Shapley, Lloyd S. 1977. A comparison of power indices and a non-symmetric generalization. RAND Corporation Paper P-5872, Santa Monica.
Shepsle, Kenneth A., and Weingast, Barry. 1981. Structure-induced equilibrium and legislative choice. Public Choice 37: 503519.
Shepsle, Kenneth A., and Weingast, Barry. 1984. Uncovered sets and sophisticated voting outcomes with implications for agenda institutions. American Journal of Political Science 28: 4974.
Stone, R., and Tovey, Craig. 1992. Limiting median lines do not suffice to determine the yolk. Social Choice and Welfare 9: 33–5.
Straffin, Philip D. Jr. 1980. Topics in the theory of voting. Boston, MA: Birkhauser.
Wuffle, A., Feld, Scott L., Owen, Guillermo, and Grofman, Bernard. 1989. Finagle's law and the Finagle point, a new solution concept for two-candidate competition in spatial voting games. American Journal of Political Science 33: 4875.
MathJax
MathJax is a JavaScript display engine for mathematics.

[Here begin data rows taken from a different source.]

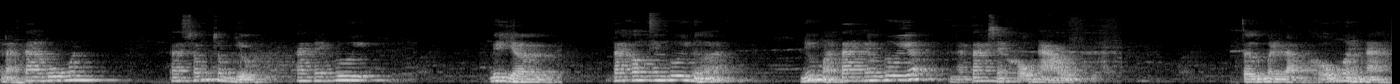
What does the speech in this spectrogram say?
là ta vô minh ta sống trong dục ta theo vui bây giờ ta không theo vui nữa. Nếu mà ta theo vui á là ta sẽ khổ não. Tự mình làm khổ mình à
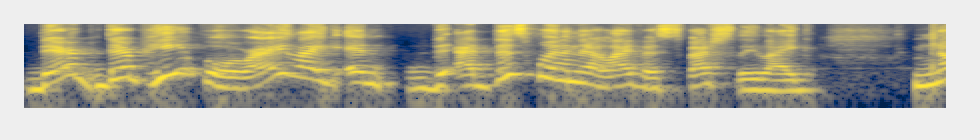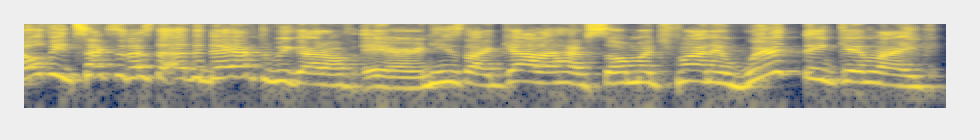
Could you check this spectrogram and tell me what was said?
they're they're people, right? Like, and th- at this point in their life, especially, like Novi texted us the other day after we got off air, and he's like, "God, I have so much fun," and we're thinking like.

For more information see http://www.mathjax.org.
Type Description Title
WORD
Supplementary materials

Godfrey et al. supplementary material
Appendix

 Word (11.6 MB)
11.6 MB

Metrics

Full text views

Total number of HTML views: 0
Total number of PDF views: 0 *
Loading metrics...

Abstract views

Total abstract views: 0 *
Loading metrics...

* Views captured on Cambridge Core between <date>. This data will be updated every 24 hours.

Usage data cannot currently be displayed